Many studies have demonstrated the role of the adaptive immune system in the pathogenesis of multiple sclerosis (MS). Recent data suggest that dendritic cells (DCs), which are innate immune cells, also contribute to the pathogenesis of MS. In patients with MS, DCs are abundantly present in brain lesions, and display an altered phenotype and/or function as compared with this in healthy controls. DCs are thus in the position to pathologically influence the effector function of (auto-reactive) T and B cells. Interestingly, current first-line immunomodulating therapies for MS have been shown to restore DC phenotype and function, albeit in a non-specific manner. To date, clinical trials using agents specifically targeting DC function are ongoing. Moreover, several studies worldwide are currently investigating possible strategies to develop tolerogenic DCs. This review focuses on the phenotypic and functional alterations of conventional DCs and plasmacytoid DCs in patients with MS. Furthermore, we discuss how existing immunomodulating therapies for MS patients affect DC function and address future perspectives in the development of immunotherapies specifically targeting DCs.

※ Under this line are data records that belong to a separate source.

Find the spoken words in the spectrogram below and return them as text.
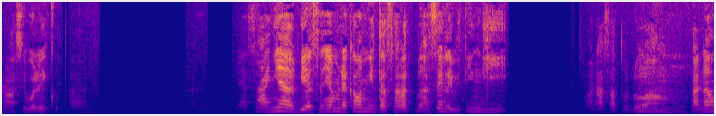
Orang asing boleh ikutan. Biasanya biasanya mereka meminta syarat bahasa yang lebih tinggi. Cuma A1 doang. Hmm. karena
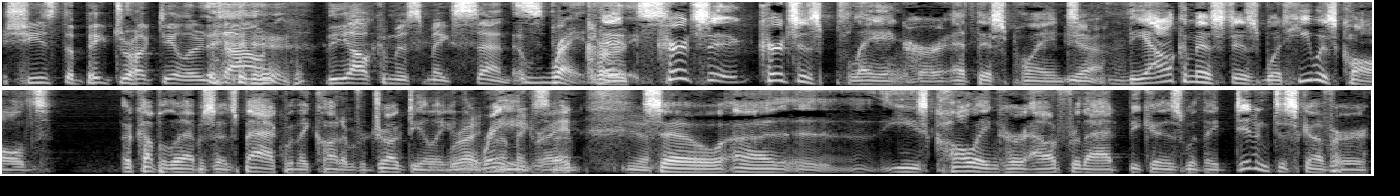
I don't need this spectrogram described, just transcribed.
She's the big drug dealer in town. the alchemist makes sense. Right. Kurtz. Uh, Kurtz, uh, Kurtz is playing her at this point. Yeah. The Alchemist is what he was called a couple of episodes back when they caught him for drug dealing in Right, the raid, right? Yeah. So uh, he's calling her out for that because what they didn't discover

Keywords: Dendritic cells; autoimmunity; immunotherapy; multiple sclerosis.